* [Problem to solve]: Please set out each line below exactly as it stands, without the images.

┌──

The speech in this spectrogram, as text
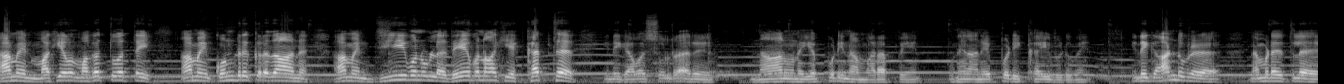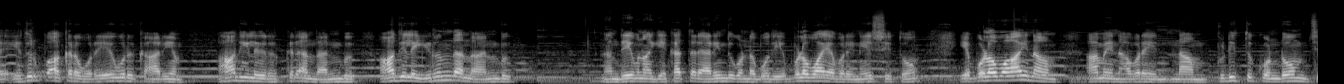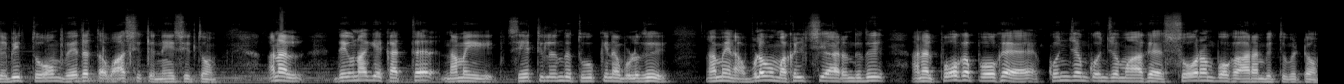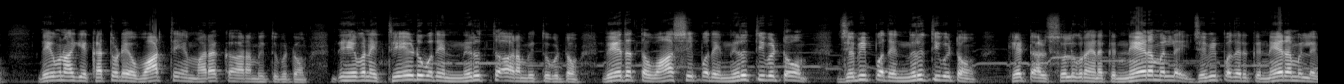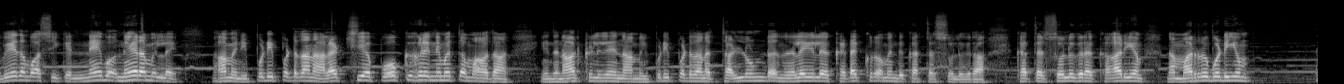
ஆமேன் மகிய மகத்துவத்தை ஆமேன் கொண்டிருக்கிறதான ஆமேன் ஜீவனுள்ள தேவனாகிய கத்தர் இன்னைக்கு அவர் சொல்றாரு நான் உன்னை எப்படி நான் மறப்பேன்? உன்னை நான் எப்படி கைவிடுவேன்? இன்றைக்கு ஆண்டு நம்மிடத்தில் எதிர்பார்க்குற ஒரே ஒரு காரியம் ஆதியில் இருக்கிற அந்த அன்பு ஆதியில் இருந்த அந்த அன்பு. நாம் தேவனாகிய கத்தரை அறிந்து கொண்ட போது எவ்வளவாய் அவரை நேசித்தோம் எவ்வளவாய் நாம் ஆமேன் அவரை நாம் பிடித்து கொண்டோம் ஜெபித்தோம் வேதத்தை வாசித்து நேசித்தோம். ஆனால் தேவனாகிய கத்தர் நம்மை சேற்றிலிருந்து தூக்கின பொழுது ஆமேன். அவ்வளவு மகிழ்ச்சியாக இருந்தது. ஆனால் போக போக கொஞ்சம் கொஞ்சமாக சோரம் போக ஆரம்பித்து விட்டோம். தேவனாகிய கத்துடைய வார்த்தையை மறக்க ஆரம்பித்து விட்டோம். தேவனை தேடுவதை நிறுத்த ஆரம்பித்து விட்டோம். வேதத்தை வாசிப்பதை நிறுத்திவிட்டோம் ஜெபிப்பதை நிறுத்திவிட்டோம் கேட்டால் சொல்லுகிறோம் எனக்கு நேரமில்லை ஜெபிப்பதற்கு நேரமில்லை வேதம் வாசிக்க நேப நேரமில்லை. ஆமீன் இப்படிப்பட்டதான அலட்சிய போக்குகளின் நிமித்தமாக தான் இந்த நாட்களிலே நாம் இப்படிப்பட்டதான தள்ளுண்ட நிலையில் கிடக்கிறோம் என்று கர்த்தர் சொல்லுகிறார். கர்த்தர் சொல்லுகிற காரியம் நாம் மறுபடியும்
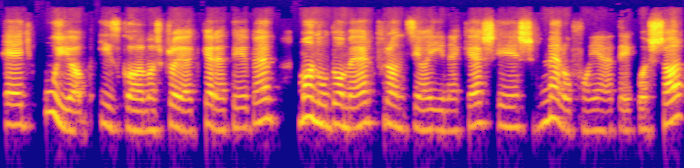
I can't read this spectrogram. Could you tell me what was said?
egy újabb izgalmas projekt keretében Manu Domer, francia énekes és melofonjátékossal,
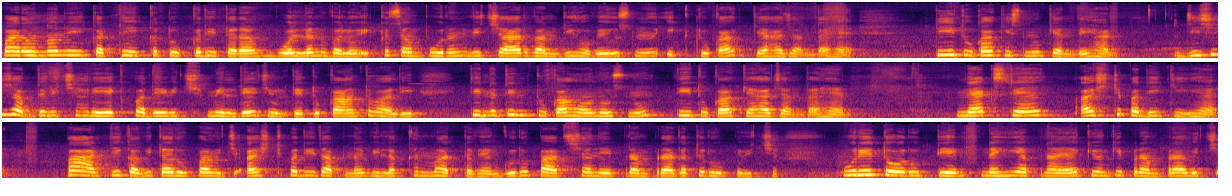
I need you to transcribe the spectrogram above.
ਪਰ ਉਹਨਾਂ ਨੂੰ ਇਕੱਠੇ ਇੱਕ ਤੁਕ ਦੀ ਤਰ੍ਹਾਂ ਬੋਲਣ ਵੱਲੋਂ ਇੱਕ ਸੰਪੂਰਨ ਵਿਚਾਰ ਬਣਦੀ ਹੋਵੇ, ਉਸ ਨੂੰ ਇੱਕ ਤੁਕਾ ਕਿਹਾ ਜਾਂਦਾ ਹੈ। ਤੀ ਤੁਕਾ ਕਿਸ ਨੂੰ ਕਹਿੰਦੇ ਹਨ? ਜਿਸ ਸ਼ਬਦ ਵਿੱਚ ਹਰੇਕ ਪਦੇ ਵਿੱਚ ਮਿਲਦੇ ਜੁਲਦੇ ਤੁਕਾਂਤ ਵਾਲੀ ਤਿੰਨ ਤਿੰਨ ਤੁਕਾਂ ਹੋਣ ਉਸ ਨੂੰ ਤੀ ਤੁਕਾ ਕਿਹਾ ਜਾਂਦਾ ਹੈ। ਨੈਕਸਟ ਹੈ, ਅਸ਼ਟਪਦੀ ਕੀ ਹੈ? ਭਾਰਤੀ ਕਵਿਤਾ ਰੂਪਾਂ ਵਿੱਚ ਅਸ਼ਟਪਦੀ ਦਾ ਆਪਣਾ ਵਿਲੱਖਣ ਮਹੱਤਵ ਹੈ। ਗੁਰੂ ਪਾਤਸ਼ਾਹ ਨੇ ਪਰੰਪਰਾਗਤ ਰੂਪ ਵਿੱਚ ਪੂਰੇ ਤੌਰ ਉੱਤੇ ਨਹੀਂ ਅਪਣਾਇਆ ਕਿਉਂਕਿ ਪਰੰਪਰਾ ਵਿੱਚ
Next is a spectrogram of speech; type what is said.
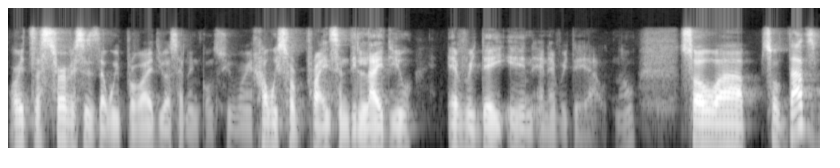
or it's the services that we provide you as an end consumer, and how we surprise and delight you every day in and every day out. No, so uh, so that's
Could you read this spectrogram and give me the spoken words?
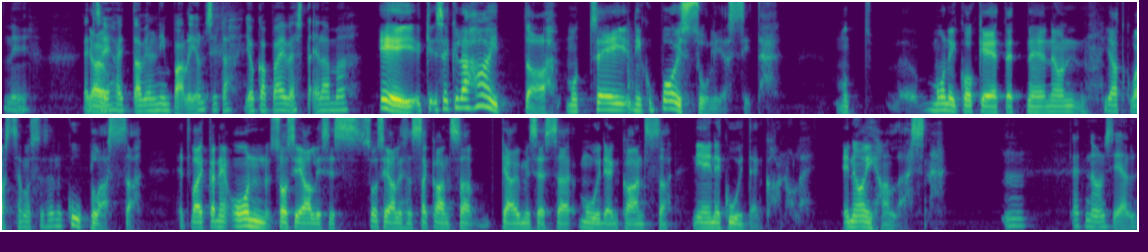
Niin, että se ei haittaa vielä niin paljon sitä joka päivästä elämää. Ei, se kyllä haittaa, mutta se ei niinku poissulje sitä. Mutta moni kokee, että ne, ne on jatkuvasti semmoisessa kuplassa, että vaikka ne on sosiaalisessa, sosiaalisessa kanssa käymisessä muiden kanssa, niin ei ne kuitenkaan ole. Ei ne ole ihan läsnä. Mm. Että ne on siellä.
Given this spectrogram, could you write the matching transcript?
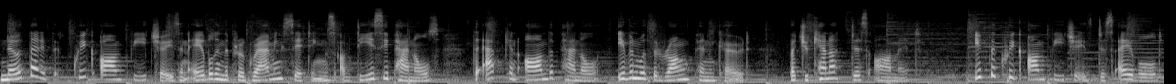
Note that if the Quick Arm feature is enabled in the programming settings of DSC panels, the app can arm the panel even with the wrong pin code, but you cannot disarm it. If the Quick Arm feature is disabled,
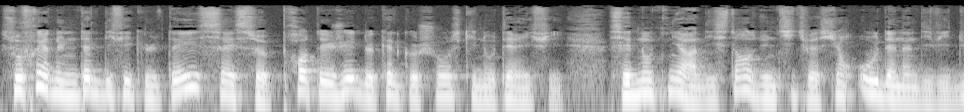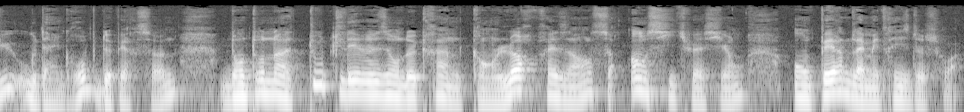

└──

* [Task result]:
The speech in this spectrogram, as text
ஆமேன் மகிய மகத்துவத்தை ஆமேன் கொண்டிருக்கிறதான ஆமேன் ஜீவனுள்ள தேவனாகிய கத்தர் இன்னைக்கு அவர் சொல்றாரு நான் உன்னை எப்படி நான் மறப்பேன்? உன்னை நான் எப்படி கைவிடுவேன்? இன்றைக்கு ஆண்டு நம்மிடத்தில் எதிர்பார்க்குற ஒரே ஒரு காரியம் ஆதியில் இருக்கிற அந்த அன்பு ஆதியில் இருந்த அந்த அன்பு. நாம் தேவனாகிய கத்தரை அறிந்து கொண்ட போது எவ்வளவாய் அவரை நேசித்தோம் எவ்வளவாய் நாம் ஆமேன் அவரை நாம் பிடித்து கொண்டோம் ஜெபித்தோம் வேதத்தை வாசித்து நேசித்தோம். ஆனால் தேவனாகிய கத்தர் நம்மை சேற்றிலிருந்து தூக்கின பொழுது ஆமேன். அவ்வளவு மகிழ்ச்சியாக இருந்தது. ஆனால் போக போக கொஞ்சம் கொஞ்சமாக சோரம் போக ஆரம்பித்து விட்டோம். தேவனாகிய கத்துடைய வார்த்தையை மறக்க ஆரம்பித்து விட்டோம். தேவனை தேடுவதை நிறுத்த ஆரம்பித்து விட்டோம். வேதத்தை வாசிப்பதை நிறுத்திவிட்டோம் ஜெபிப்பதை நிறுத்திவிட்டோம் கேட்டால் சொல்லுகிறோம் எனக்கு நேரமில்லை ஜெபிப்பதற்கு நேரமில்லை வேதம் வாசிக்க நேப நேரமில்லை. ஆமீன் இப்படிப்பட்டதான அலட்சிய போக்குகளின் நிமித்தமாக தான் இந்த நாட்களிலே நாம் இப்படிப்பட்டதான தள்ளுண்ட நிலையில் கிடக்கிறோம் என்று கர்த்தர் சொல்லுகிறார். கர்த்தர் சொல்லுகிற காரியம் நாம் மறுபடியும்
I can't read this spectrogram. Could you tell me what was said?
egy újabb izgalmas projekt keretében Manu Domer, francia énekes és melofonjátékossal,
I need you to transcribe the spectrogram above.
ਪਰ ਉਹਨਾਂ ਨੂੰ ਇਕੱਠੇ ਇੱਕ ਤੁਕ ਦੀ ਤਰ੍ਹਾਂ ਬੋਲਣ ਵੱਲੋਂ ਇੱਕ ਸੰਪੂਰਨ ਵਿਚਾਰ ਬਣਦੀ ਹੋਵੇ, ਉਸ ਨੂੰ ਇੱਕ ਤੁਕਾ ਕਿਹਾ ਜਾਂਦਾ ਹੈ। ਤੀ ਤੁਕਾ ਕਿਸ ਨੂੰ ਕਹਿੰਦੇ ਹਨ? ਜਿਸ ਸ਼ਬਦ ਵਿੱਚ ਹਰੇਕ ਪਦੇ ਵਿੱਚ ਮਿਲਦੇ ਜੁਲਦੇ ਤੁਕਾਂਤ ਵਾਲੀ ਤਿੰਨ ਤਿੰਨ ਤੁਕਾਂ ਹੋਣ ਉਸ ਨੂੰ ਤੀ ਤੁਕਾ ਕਿਹਾ ਜਾਂਦਾ ਹੈ। ਨੈਕਸਟ ਹੈ, ਅਸ਼ਟਪਦੀ ਕੀ ਹੈ? ਭਾਰਤੀ ਕਵਿਤਾ ਰੂਪਾਂ ਵਿੱਚ ਅਸ਼ਟਪਦੀ ਦਾ ਆਪਣਾ ਵਿਲੱਖਣ ਮਹੱਤਵ ਹੈ। ਗੁਰੂ ਪਾਤਸ਼ਾਹ ਨੇ ਪਰੰਪਰਾਗਤ ਰੂਪ ਵਿੱਚ ਪੂਰੇ ਤੌਰ ਉੱਤੇ ਨਹੀਂ ਅਪਣਾਇਆ ਕਿਉਂਕਿ ਪਰੰਪਰਾ ਵਿੱਚ
Next is a spectrogram of speech; type what is said.
or it's the services that we provide you as an end consumer, and how we surprise and delight you every day in and every day out. No, so uh, so that's
Could you read this spectrogram and give me the spoken words?
Niin, että se ei haittaa vielä niin paljon sitä joka päivästä elämää. Ei, se kyllä haittaa, mutta se ei niinku poissulje sitä. Mutta moni kokee, että ne, ne on jatkuvasti semmoisessa kuplassa, että vaikka ne on sosiaalisessa, sosiaalisessa kanssa käymisessä muiden kanssa, niin ei ne kuitenkaan ole. Ei ne ole ihan läsnä. Mm. Että ne on siellä.
Given this spectrogram, could you write the matching transcript?
Note that if the Quick Arm feature is enabled in the programming settings of DSC panels, the app can arm the panel even with the wrong pin code, but you cannot disarm it. If the Quick Arm feature is disabled,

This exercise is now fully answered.